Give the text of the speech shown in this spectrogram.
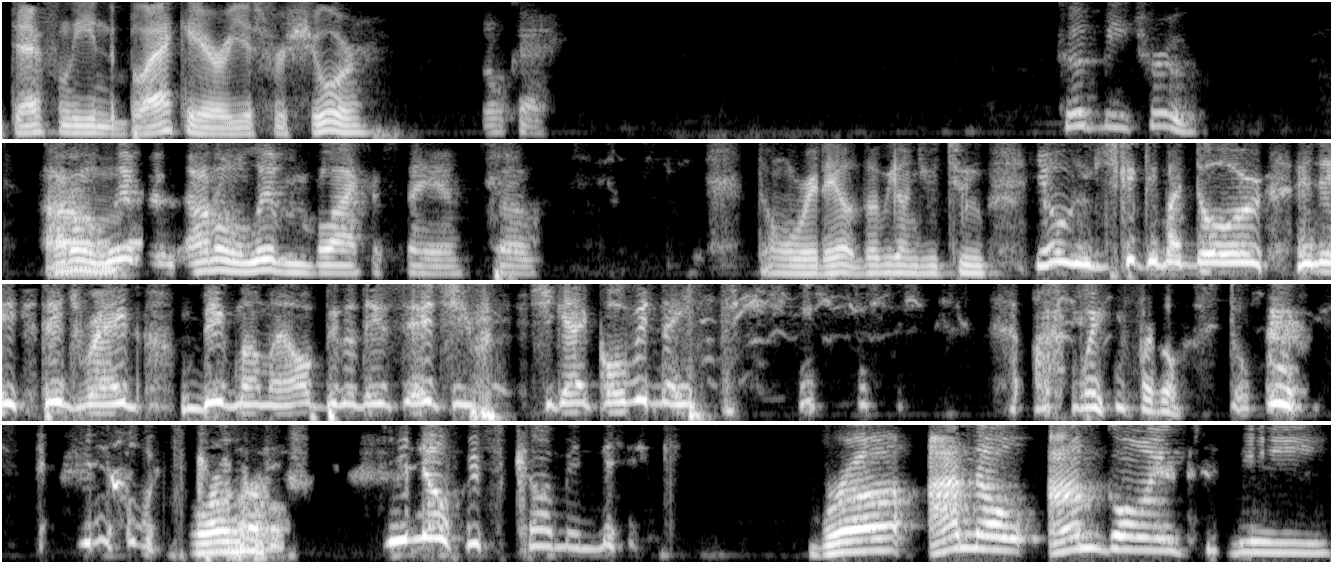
definitely in the black areas for sure. Okay. Could be true. I don't Um, live in I don't live in Blackistan, so Don't worry, they'll, they'll be on YouTube. Yo, they just kicked in my door and they, they dragged Big Mama out because they said she she got COVID 19. I'm waiting for those stories. You know what's Bruh. coming. You know what's coming, Nick. bruh, I know I'm going to be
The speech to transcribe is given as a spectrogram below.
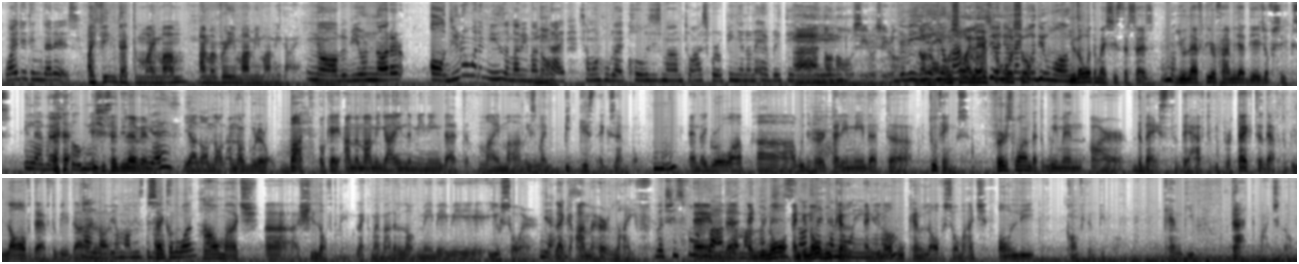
why do you think that is? I think that my mom, I'm a very mommy mommy guy. No, know? baby, you're not at all. Do you know what it means, a mommy mommy No. guy? Someone who like calls his mom to ask for opinion on everything. Ah, no, no, zero, zero. Baby, no, you- no. your also, mom I calls left. you and you're also, like, what do you want? You know what my sister says? You left your family at the age of six. 11, she told me. she said 11. Yes. Yeah, no, I'm not. I'm not good at all. But okay, I'm a mommy guy in the meaning that my mom is my biggest example. Mm-hmm. And I grow up uh, with her telling me that uh, two things. First one, that women are the best. They have to be protected. They have to be loved. They have to be. Da, I love your mom is the Second one, how much uh, she loved me. Like my mother loved me, baby. You saw her. Yes. Like I'm her life But she's full of and, love, uh, your mom. and you Like, know and you know like, who can annoying, and you know know who can love so much only confident people can give that much love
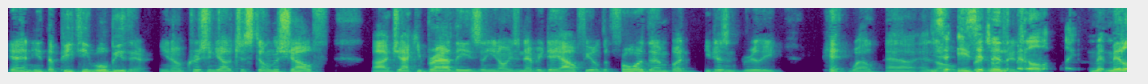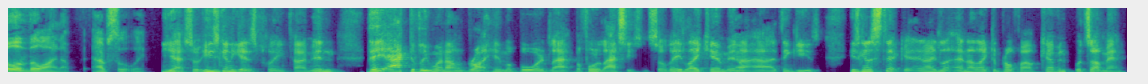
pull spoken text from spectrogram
Yeah, and he, the PT will be there. You know, Christian Yelich is still on the shelf. Uh, Jackie Bradley's, you know, he's an everyday outfielder for them, but he doesn't really hit well. Uh, he's, he's hitting in the middle of the play, middle of the lineup. Absolutely. Yeah, so he's going to get his playing time, and they actively went out and brought him aboard la- before last season, so they like him, and yep. I, I, think he's he's going to stick. And I and I like the profile. Kevin, what's up, man?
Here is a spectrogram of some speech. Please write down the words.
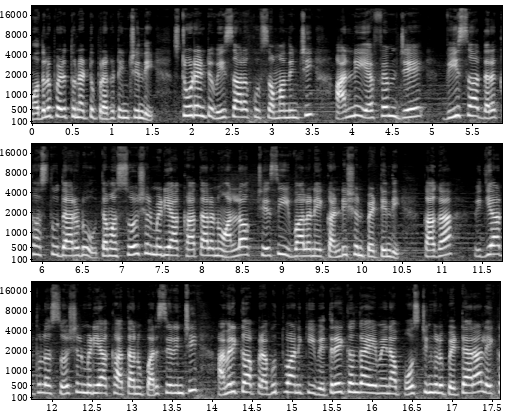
మొదలు పెడుతున్నట్టు ప్రకటించింది. స్టూడెంట్ వీసాలకు సంబంధించి అన్ని ఎఫ్ఎంజే వీసా దరఖాస్తుదారుడు తమ సోషల్ మీడియా ఖాతాలను అన్లాక్ చేసి ఇవ్వాలనే కండిషన్ పెట్టింది. కాగా విద్యార్థుల సోషల్ మీడియా ఖాతాను పరిశీలించి అమెరికా ప్రభుత్వానికి వ్యతిరేకంగా ఏమైనా పోస్టింగులు పెట్టారా లేక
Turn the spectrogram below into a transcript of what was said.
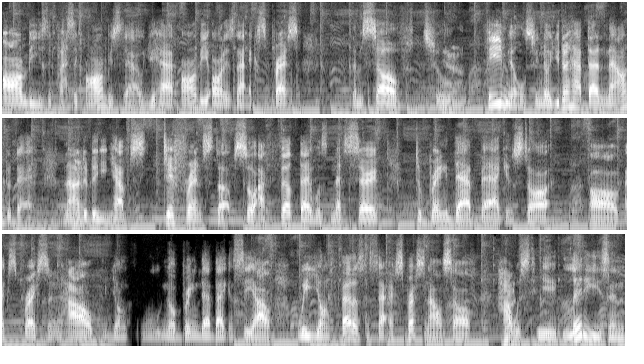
R&B's, the classic R&B style, you have R&B artists that express themselves to yeah. females. You know, you don't have that now today. Now yeah. today you have different stuff. So I felt that it was necessary to bring that back and start uh, expressing how young, you know, bring that back and see how we young fellas can start expressing ourselves, how right. we see ladies, and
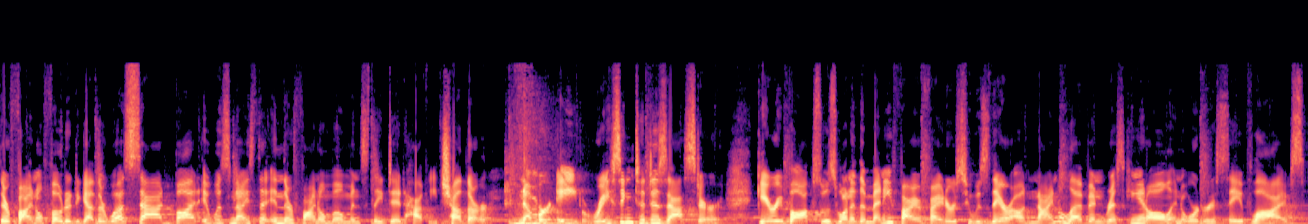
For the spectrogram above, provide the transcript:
Their final photo together was sad, but it was nice that in their final moments they did have each other. Number 8. Racing to Disaster Gary Box was one of the many firefighters who was there on 9-11 risking it all in order to save lives.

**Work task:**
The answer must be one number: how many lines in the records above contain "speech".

**Reply to the exercise:**
3